“Kat is brilliant. She has one of the best critical thinking minds I have ever seen from a student. She has the ability to put ideas and concepts together in such a special way,” Lennon said. “Not only is she brilliant, but she has a heart of gold. Kat is dedicated, compassionate, and has the ability to put thoughts and ideas into action, unlike anything I have ever seen.” Lennon said. 

Kat is dedicated, compassionate, and has the ability to put thoughts and ideas into action, unlike anything I have ever seen.”

— Chris Lennon

Now, because of that same compassion and call to action, she uses her knowledge to help others. “I’ve continued to do mathematical modeling and now I do this work for United Way Greater Charlottesville which is a local non-profit,” she said. 

I model in RStudio a variety of topics, hoping to maximize their impact on their community as well as provide data resources to community members.  I really enjoy math, so I like the idea that I can utilize math for a greater cause.”

Her leadership roles extend beyond AHS, as she is the president of the local Hoof-N-Woof 4-H club. 

What’s really cool about the club is they try to make it an equal opportunity for everyone,” Ravichandran said.  “It not only helps you become better at riding horses, but you can also learn a lot about equine knowledge and general science. You learn how to be good with animals and just a better person in general.” 

Looking to the future, Ravichandran plans to attend Harvard University next year, and, while she is not completely certain what she wants to major in, she is leaning toward Economics and Data Science.

With such a demanding schedule and so many commitments, most students would feel overwhelmed by it all, but for Ravichandran, it’s all about the mindset. 

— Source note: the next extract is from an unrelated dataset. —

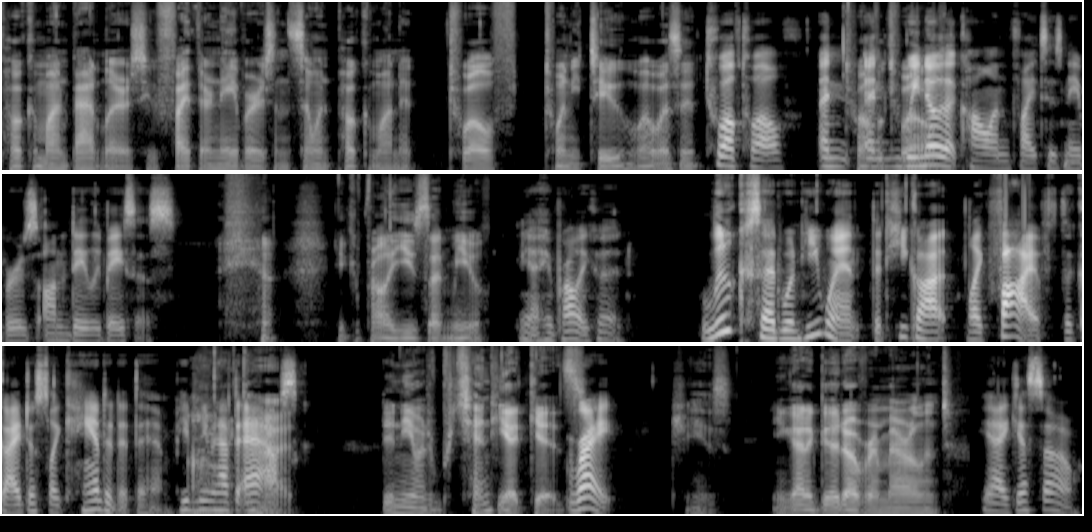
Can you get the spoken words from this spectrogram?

“For me, it is truly centered around finding what you care about and are passionate about. Once you identify those, it is just a matter of ‘how,’” she said. “I think balance comes from knowing what your limits are and how much energy you can give – because the best experiences are those you can give 110% to.”